     The inky one’s form bulged and contracted horribly. But its story was not yet finished.  

“We ghosts, who are trapped here because of the evil that we’ve done, are the same, neither a part of life nor free from it.  And Hekate is Queen because she knows firsthand the cruelest of jokes that Fate may play upon us.”

     “No!” the scarecrow cried. “No! You may be a wicked one, but not me. And certainly not her.”

“Face it, you stinking pile of sticks! There is no Paradise, at least none that you’ll ever see.”


     “Shhh! Hush up now, both of you!  Here comes our Lady.”

     Hekate glided by, a few favored shades in her train.  The gathered ghosts trembled and turned away at her approach, for aside from blood, she was what they most desired.  And aside from true memory, she was what they most feared.

     But the burnt one grasped at a bit of old bravery, and peeked out from behind its twigs.  And seemed to remember another feast, another blood time, another glimpse of the Queen with her retinue. 

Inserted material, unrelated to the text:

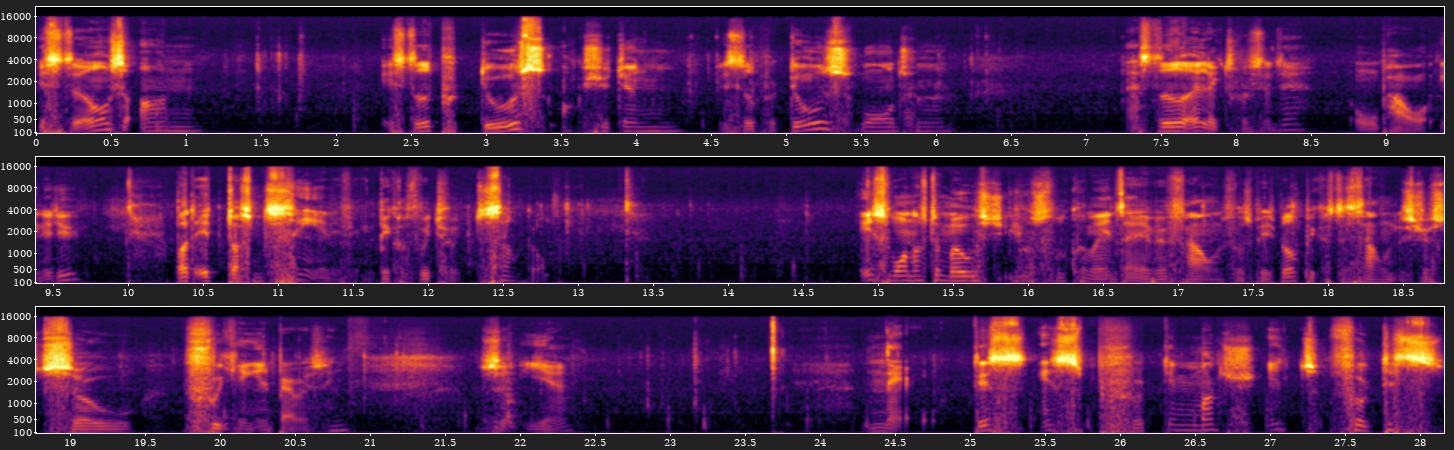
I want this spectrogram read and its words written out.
it still on it still produce oxygen, it still produce water, and still electricity or power energy, but it doesn't say anything because we turned the sound off. It's one of the most useful commands I ever found for Spacebuild because the sound is just so freaking embarrassing. So yeah. Now, this is pretty much it for this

“You know,” it said to itself, “Those ghosts close to her aren’t the same ones as before.”  It scratched its head.  “Could they be gone from here?”  It thought as hard as it could. “Could it be Hekate really does know the way to the next world?  And she’s just not telling me?”

     The hurt and anger it had felt just after its death returned in strength, and shattered it to black dust. But none of the others noticed. 

     For in the upper world, the seeming peace of evening had come.  The ceremonies were over for the day, and temple drudges cleared the remains.  In the world below, the ghosts melted in the rising mists, towards a seeming peace of their own.